**** Supplied material

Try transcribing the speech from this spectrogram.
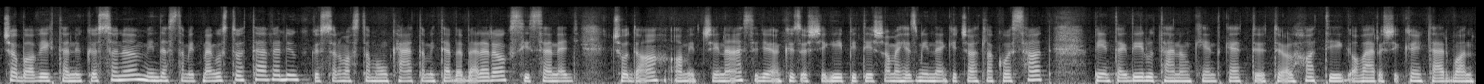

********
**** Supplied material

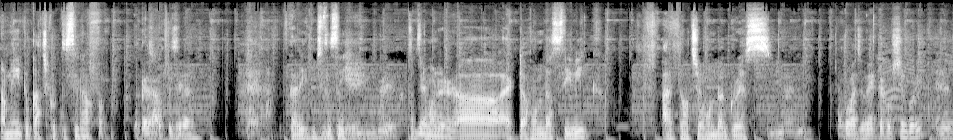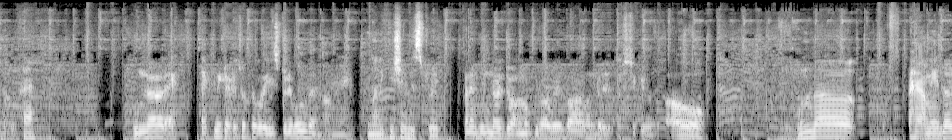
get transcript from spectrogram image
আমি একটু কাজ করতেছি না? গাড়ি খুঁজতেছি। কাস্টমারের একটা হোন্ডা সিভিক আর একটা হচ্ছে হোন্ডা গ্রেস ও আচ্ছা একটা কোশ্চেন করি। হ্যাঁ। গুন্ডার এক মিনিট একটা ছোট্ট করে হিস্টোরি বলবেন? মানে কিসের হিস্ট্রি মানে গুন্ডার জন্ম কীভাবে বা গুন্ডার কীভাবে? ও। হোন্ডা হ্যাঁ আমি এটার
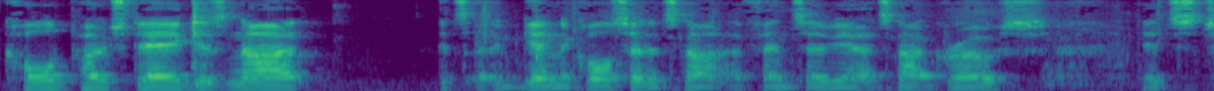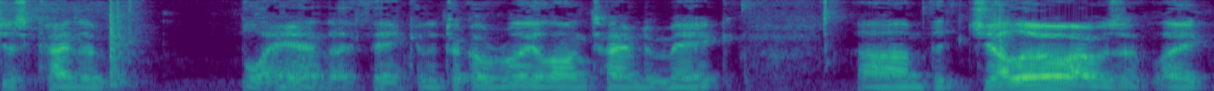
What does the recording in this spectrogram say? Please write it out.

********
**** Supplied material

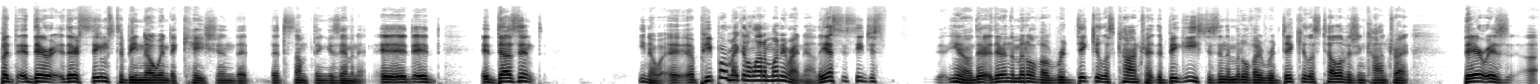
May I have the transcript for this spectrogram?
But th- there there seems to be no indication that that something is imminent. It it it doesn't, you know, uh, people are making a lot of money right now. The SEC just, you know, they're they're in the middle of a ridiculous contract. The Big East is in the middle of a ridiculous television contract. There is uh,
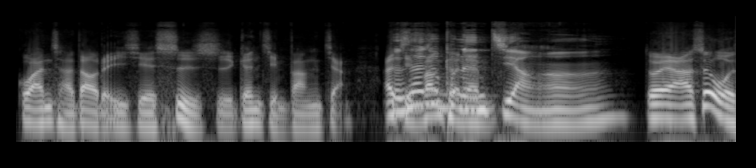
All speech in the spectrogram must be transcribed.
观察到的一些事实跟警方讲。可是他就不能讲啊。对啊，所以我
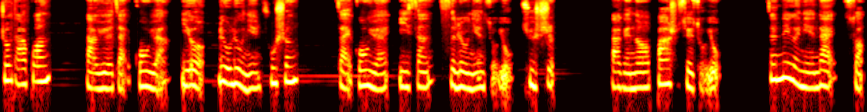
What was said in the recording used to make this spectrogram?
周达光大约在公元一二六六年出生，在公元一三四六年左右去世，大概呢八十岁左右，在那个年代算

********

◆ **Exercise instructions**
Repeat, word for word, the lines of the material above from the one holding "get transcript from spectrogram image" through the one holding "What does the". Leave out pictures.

◆ **Answer box**
get transcript from spectrogram image
আমি একটু কাজ করতেছি না? গাড়ি খুঁজতেছি। কাস্টমারের একটা হোন্ডা সিভিক আর একটা হচ্ছে হোন্ডা গ্রেস ও আচ্ছা একটা কোশ্চেন করি। হ্যাঁ। গুন্ডার এক মিনিট একটা ছোট্ট করে হিস্টোরি বলবেন? মানে কিসের হিস্ট্রি মানে গুন্ডার জন্ম কীভাবে বা গুন্ডার কীভাবে? ও। হোন্ডা হ্যাঁ আমি এটার
What does the recording in this spectrogram say? Please write it out.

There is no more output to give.